ILL R G IN WHISKEY CREEK NEXT TO THE GAS STATION
OPEN 7 DAYS A WEEK 9am - 3pm
Come the snuggle by cu fire with a a,p of coffee, te or hot chocolate.
3680 Alberni Hwy., Qualicum Beach Like Us
250.752.4814 • www.cruisersgrill.ca
THIS WEEKS ANSWER
BRING IN THIS COUPON
BREAKFAST SPECIAL $
Full breakfast with coffee or tea
*Ask server for details and advise server of coupon prior to ordering. Limit one coupon per customer customer, per visit visit. No cash value. Offer valid 9am - 11:30am only. Expires Jan. 31, 2014.
Thank you to all of our customers for your continued support.
We wish everyone a Happy New Year!
24 || OCEANSIDE STAR || THURSDAY, JANUARY 9, 2014
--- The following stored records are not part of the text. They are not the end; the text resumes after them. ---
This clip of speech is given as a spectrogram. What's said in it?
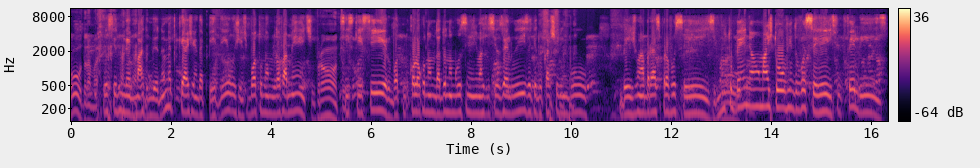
Ô, dona mocinha. Você não lembra mais do meu nome, é porque a agenda perdeu, gente. Bota o nome novamente. Pronto. Se esqueceram, bota, coloca o nome da dona mocinha, mas de seu Zé Luiz, aqui do Caxirimbu. Beijo, um abraço para vocês. Muito bem, não, mas estou ouvindo vocês, fico feliz.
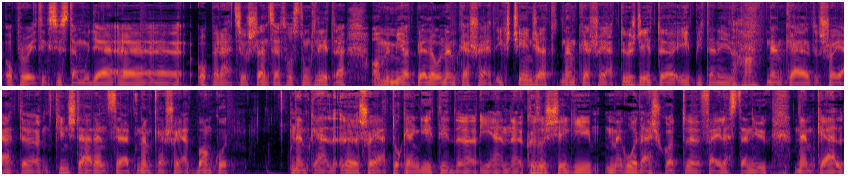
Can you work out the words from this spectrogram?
operating system, ugye uh, operációs rendszert hoztunk létre, ami miatt például nem kell saját exchange-et, nem kell saját tőzsdét építeni, nem kell saját kincstárrendszert, nem kell saját bankot, nem kell ö, saját tokengated ö, ilyen közösségi megoldásokat ö, fejleszteniük, nem kell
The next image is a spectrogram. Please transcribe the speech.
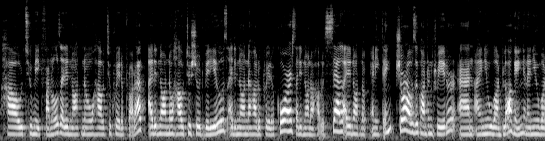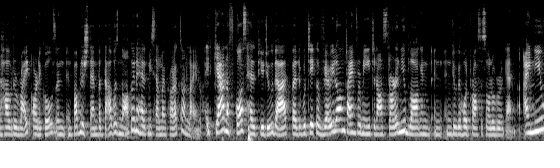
how to make funnels. I did not know how to create a product. I did not know how to shoot videos. I did not know how to create a course. I did not know how to sell. I did not know anything. Sure, I was a content creator and I knew about blogging and I knew about how to write articles and, and publish them, but that was not going to help me sell my products online. It can, of course, help you do that, but it would take a very long time for me to now start a new blog and, and, and do the whole process all over again. I knew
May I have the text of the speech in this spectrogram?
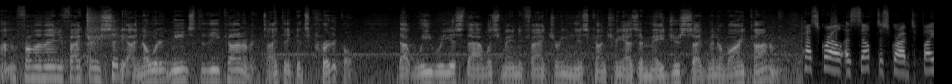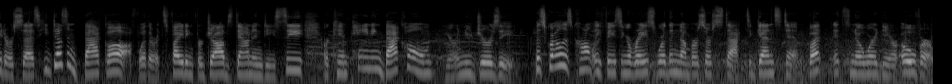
I'm from a manufacturing city. I know what it means to the economy. I think it's critical that we reestablish manufacturing in this country as a major segment of our economy. Pascrell, a self described fighter, says he doesn't back off, whether it's fighting for jobs down in D.C. or campaigning back home here in New Jersey. Pascrell is currently facing a race where the numbers are stacked against him, but it's nowhere near over.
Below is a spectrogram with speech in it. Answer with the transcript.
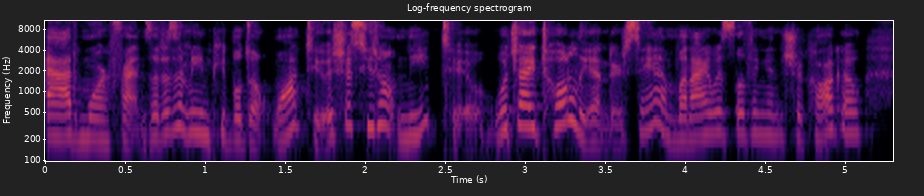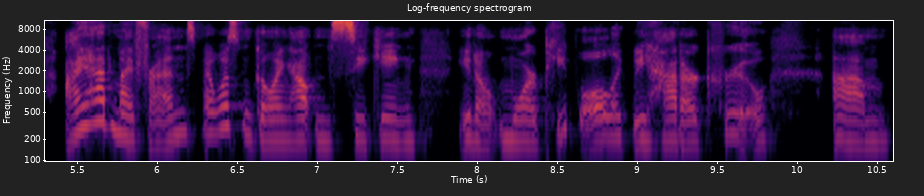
add more friends. That doesn't mean people don't want to. It's just you don't need to, which I totally understand. When I was living in Chicago, I had my friends. I wasn't going out and seeking, you know, more people. Like we had our crew. Um,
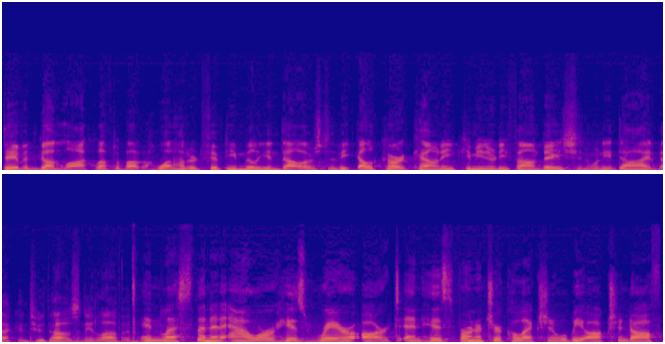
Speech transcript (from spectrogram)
David Gundlach left about $150 million to the Elkhart County Community Foundation when he died back in 2011. In less than an hour, his rare art and his furniture collection will be auctioned off,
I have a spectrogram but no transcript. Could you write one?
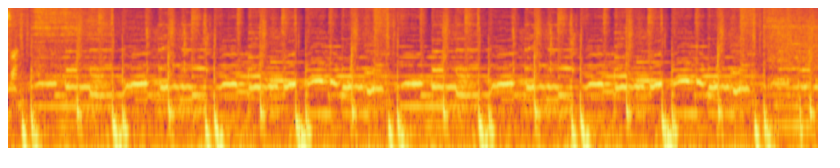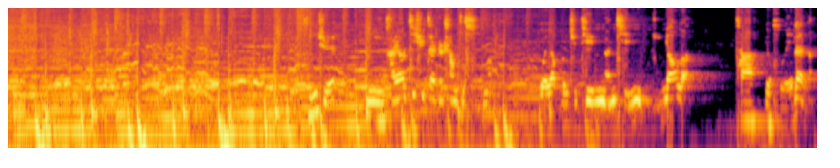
三。同学，你还要继续在这上自习吗？我要回去听南琴零幺了，他又回来了。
Buy One, Get One!
Fresh Boneless Skinless Chicken Breasts
*S AM E ITE M OF EQ LE SS ER VA LU UA L OR E.
Buck Brand Organic Navel Oranges
Product of Surrey, BC All Size Packages Regular Retail: $9.19–$9.49/lb, $20.26–$20.92/kg
Grown in California, 4lb/1.81kg Bag Regular Retail: $5.99 Each
On Sale On Sale
*S AM E IT EM OF EQ LE SS ER VA LU UA L OR E.
Compliments Organic Quinoa 700g Regular Retail: $9.99 Each
*SA ME ITE M OF EQU LES SER VAL UE.AL OR
*S AM E ITE M OF EQ LE SS ER VA LU UA L OR E.
Nature’s Path Eco Pac Cereal Assorted, 650–907g Regular Retail: $8.99–$10.49 Each
Astro Yogurt Selected 650–750g Regular Retail: $4.29 Each
*SA ME ITE M OF EQU LES SER VAL UE.AL OR
Specials in Effect until
*SA ME ITE M OF EQU LES SER VAL UE.AL OR
January 14th, 2014